"Panther" PzKpfw V Ausf. A in Munster. Germany.
There were two modifications of pillboxes using the Panther turret: Pantherturm I (Stahluntersatz) - the turret of the tank was mounted on a chase mounted on an armored base welded from 80 mm thick armor sheets, with a 100 mm base thickness. The foundation itself consisted of two sections - residential and combat. Upper was fighting, and on it was installed the tower, where was the ammunition. The lower compartment was intended for the rest of the DOT team. It had two exits, the first - through a secret door to the outside, the second - into the transitional section to the fighting compartment.
Tower from the "Panther" on the box base. "Line Gotha", September 1944 of the year.
The Pantherturm III (Betonsockel) is a variant of a bunker with a concrete base, which differed from the Pantherturm I only in the increased size of reinforced concrete compartments, but it had no special structural differences.

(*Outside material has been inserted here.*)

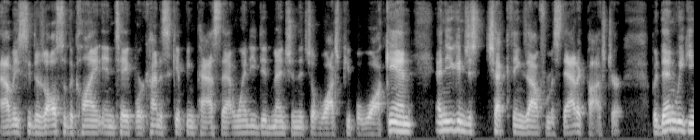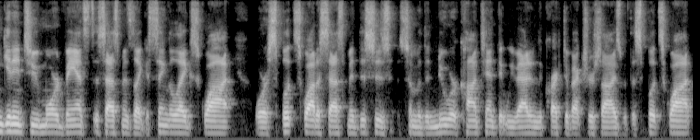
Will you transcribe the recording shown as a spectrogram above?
obviously there's also the client intake. We're kind of skipping past that. Wendy did mention that you'll watch people walk in and you can just check things out from a static posture. But then we can get into more advanced assessments like a single leg squat or a split squat assessment. This is some of the newer content that we've added in the corrective exercise with the split squat.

Also produced simplified modifications of pillboxes with towers only in the upper fighting compartment. This project included the installation of the tower on the armored box with access through the hatch, and with four brackets in the corners for the hooks of the crane. The box with the tower was transported in the back of a truck. At the site, it was removed by a crane and installed in a hole that had been opened in advance, and covered with excavated soil. The tower, therefore, was flush with the ground and became unobtrusive. Very often, the Germans put them at the crossroads of streets or somewhere on the lawn on the side. Due to the fact that the engine of such towers was absent, the tower was turned exclusively by hand, that is, slowly.
The armored box with a turret from the Panther tank, of the Pantherturm I (Stahluntersatz) type.
All types of these firing points were used on the Atlantic Wall, on the Goth Line in Italy, on the Eastern Front, and also on the streets and squares of German cities. Often, damaged Panther tanks buried in the turret were used as pillboxes.
Another armored box with a tower from the "Panther" (simplified version). To make it more even, a log was planted under it.
At the end of March 1945, the 268 Pantherturm-DOTs were produced. But, of course, if there was a tank available with a broken chassis, but the whole tower, it could also be removed and used in such an installation. Inside the concrete casemate even beds were provided for rest. So, theoretically, such a stationary tower could resist long enough.
Very interesting photo. On it, the Alecto self-propelled guns based on the Tetrarch airborne tank pass by the Panther without wheels installed at the side of the road.
Sometimes such “boxes with towers” were mounted on railway platforms, which turned the train with them into a kind of armored train.